Although we consider international stock investment to be fundamental to long-term investing, Dowling & Yahnke does have a “home bias” in our portfolios because we live and spend in the U.S., meaning we hold a larger allocation to the domestic market than a market-weighted global portfolio would dictate. While foreign investing can greatly improve diversification, it does not eliminate all risk. Global diversification helps protect portfolios against risks specific to a particular company, industry, or country, but does not protect against systematic risks, such as war, pandemics, political turmoil, or other events that impact global financial markets in general. The value of diversification should not be judged over short periods of time, and foreign investing can certainly leave investors feeling frustrated at certain points in market cycles. However, international diversification remains an essential tool for improving returns and reducing risk in investment portfolios.
As we enter the final months of the year, we would like to remind you of a few timely administrative items related to taxes. If we have not already, we may be consulting with those of you who are obligated to take required minimum distributions (RMD) from IRAs and other retirement accounts by December 31. Please inform us of any IRAs you own that are not managed by our firm so we can take them into account when calculating your RMD. If you plan to make charitable donations of appreciated stocks or other securities in 2022, please notify us as soon as possible. We ask that all service requests be sent to our team by Monday, December 5th, so we have adequate time to process them prior to the very busy year-end. Finally, if we are not currently reporting tax information directly to your tax preparer and you would like us to do so, please provide us with his or her name and contact information (including email address) by the end of the year.
We continue to be excited about our partnership with CI and our CI Private Wealth partner firms. As many of you have already experienced, we now have a broader and deeper network of expertise to draw upon, particularly with specialized topics. We also look forward to sharing more about some new service offerings that we’re able to provide to our clients as a result of our larger scale. Because we are collaborating closely with our likeminded colleagues, we are rolling out a new logo designed to reflect that partnership. We are working toward being co-branded as CI Dowling & Yahnke Private Wealth. Along with the new logo will come a new look across all our communications. But while our logo will look different, we are still the same team with the same steadfast 30+ year commitment to our San Diego community and to providing personalized, world-class financial advice to you.

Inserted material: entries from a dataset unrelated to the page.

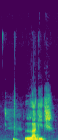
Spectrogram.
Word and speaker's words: luggage: the same applies here where you have letter a the sound here is e luggage luggage so right here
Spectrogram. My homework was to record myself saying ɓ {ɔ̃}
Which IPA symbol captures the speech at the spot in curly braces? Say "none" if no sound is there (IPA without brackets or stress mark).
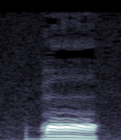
ɔ̃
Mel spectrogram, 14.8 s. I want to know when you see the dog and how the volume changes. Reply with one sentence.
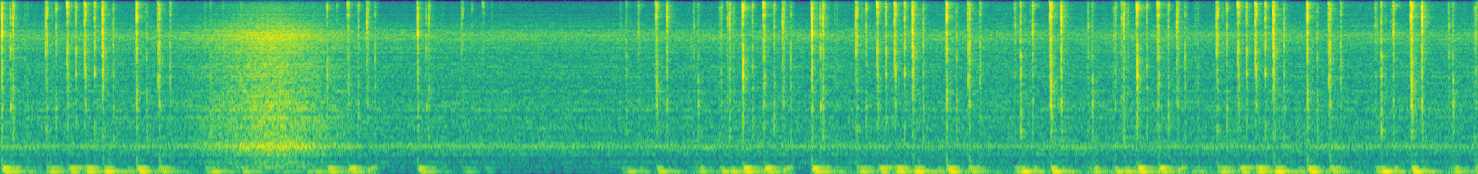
You can't hear the dog here.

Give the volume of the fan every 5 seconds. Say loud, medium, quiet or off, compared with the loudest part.
loud, medium, medium.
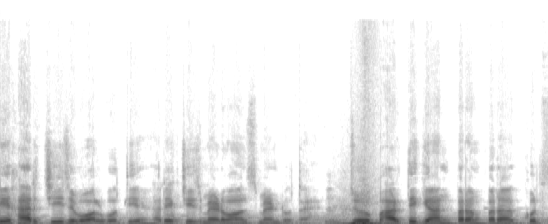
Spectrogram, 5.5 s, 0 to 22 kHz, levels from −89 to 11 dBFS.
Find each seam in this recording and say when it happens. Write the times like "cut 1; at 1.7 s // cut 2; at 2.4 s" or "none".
cut 1; at 3.3 s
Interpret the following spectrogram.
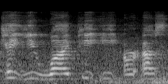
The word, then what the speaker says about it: Kuypers: I'm like, Kuypers, like the Kuiper Belt in astronomy, like to Kuypers schnapps. You know, it's like, it's Kuypers, it rhymes with Kuyper.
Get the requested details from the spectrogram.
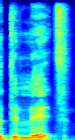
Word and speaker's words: De Ligt: On the De Ligt, did I pronounce that correct? – Aye.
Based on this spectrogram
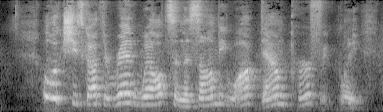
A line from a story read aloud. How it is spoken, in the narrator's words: Carol was laughing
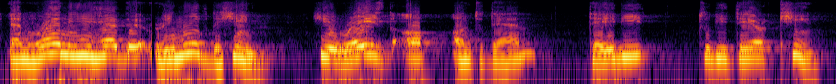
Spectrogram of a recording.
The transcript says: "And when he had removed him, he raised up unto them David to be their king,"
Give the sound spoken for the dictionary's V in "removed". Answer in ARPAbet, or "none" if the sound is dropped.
V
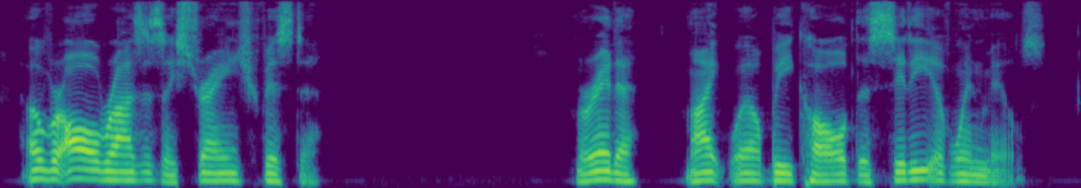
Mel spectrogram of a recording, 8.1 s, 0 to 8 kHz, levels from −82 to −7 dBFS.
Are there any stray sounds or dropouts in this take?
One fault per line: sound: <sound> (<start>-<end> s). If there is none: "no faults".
no faults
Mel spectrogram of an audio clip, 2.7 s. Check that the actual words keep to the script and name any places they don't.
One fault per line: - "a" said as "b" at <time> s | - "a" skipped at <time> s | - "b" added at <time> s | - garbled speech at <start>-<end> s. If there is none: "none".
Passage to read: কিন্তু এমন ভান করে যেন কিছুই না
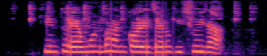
none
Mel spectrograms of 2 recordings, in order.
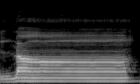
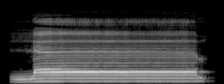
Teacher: لام، زبان سے، منہ سے، موت سے ادا کریں، یعنی اس میں ناک کی طرف آواز نہ لیجیے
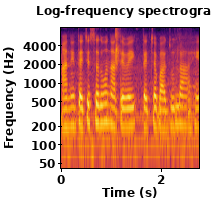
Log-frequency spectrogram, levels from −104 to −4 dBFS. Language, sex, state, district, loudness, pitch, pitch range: Marathi, female, Maharashtra, Mumbai Suburban, -17 LUFS, 205 Hz, 195-225 Hz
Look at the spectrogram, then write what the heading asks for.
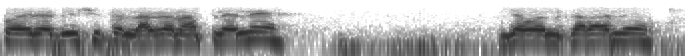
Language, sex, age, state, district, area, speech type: Marathi, female, 30-45, Maharashtra, Washim, rural, conversation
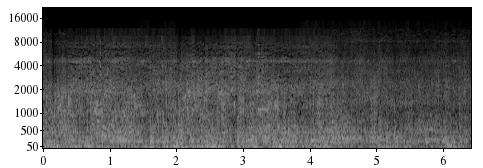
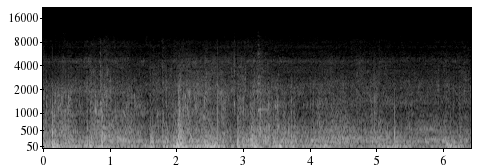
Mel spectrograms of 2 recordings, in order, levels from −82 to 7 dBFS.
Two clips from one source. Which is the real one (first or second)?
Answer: first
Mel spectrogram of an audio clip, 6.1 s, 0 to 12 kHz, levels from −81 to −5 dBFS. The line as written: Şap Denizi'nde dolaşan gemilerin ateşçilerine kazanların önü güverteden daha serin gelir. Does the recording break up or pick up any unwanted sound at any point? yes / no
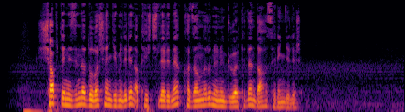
no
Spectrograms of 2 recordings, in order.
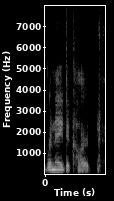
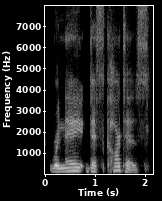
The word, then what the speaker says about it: Descartes: I find it funny, like I went to see, like Yeah, butchering I think this guy's name is actually pronounced Rene Descartes, Rene Descartes.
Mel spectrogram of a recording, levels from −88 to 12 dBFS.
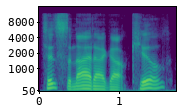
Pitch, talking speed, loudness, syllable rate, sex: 140 Hz, 210 wpm, -16 LUFS, 5.1 syllables/s, male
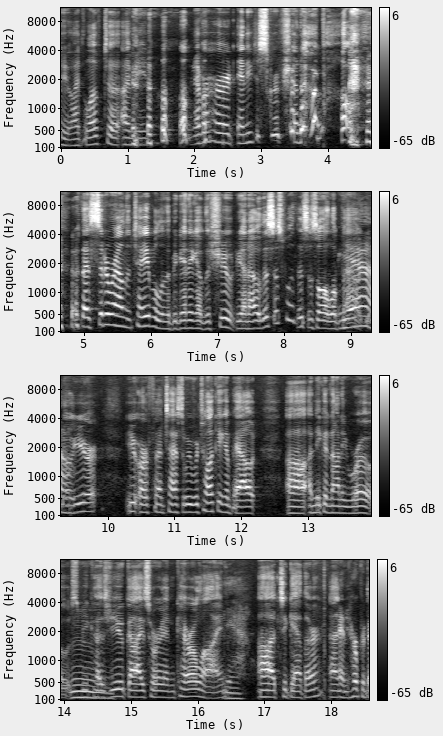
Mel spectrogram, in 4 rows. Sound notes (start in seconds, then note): 3.6 laughter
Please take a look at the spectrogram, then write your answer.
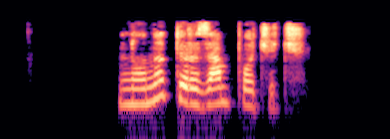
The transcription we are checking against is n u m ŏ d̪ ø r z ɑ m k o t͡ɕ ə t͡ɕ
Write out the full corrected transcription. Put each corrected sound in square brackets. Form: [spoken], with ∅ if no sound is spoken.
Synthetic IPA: n u [n] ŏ [t̪] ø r z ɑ m [p] o t͡ɕ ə t͡ɕ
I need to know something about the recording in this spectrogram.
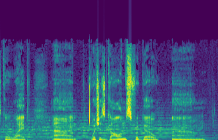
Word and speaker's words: GoWiPe: go YB go away go YP that's not how you say it it's go wipe which is golems for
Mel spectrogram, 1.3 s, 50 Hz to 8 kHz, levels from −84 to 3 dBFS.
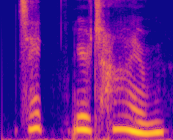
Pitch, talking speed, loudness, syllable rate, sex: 255 Hz, 140 wpm, -14 LUFS, 3.6 syllables/s, female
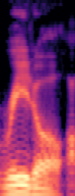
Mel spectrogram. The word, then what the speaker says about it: Riedel: He's a great guy, and I encourage you to follow him on Facebook, Maximilian Riedel, R-I-E-D-E-L, rhymes with beetle. Okay, not Riedel.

We appreciate the trust you have placed in us to guide you through these ever-changing times. We encourage you to call or e-mail anytime you would like to discuss your portfolio or your financial plan.
DOWLING & YAHNKE WEALTH ADVISORS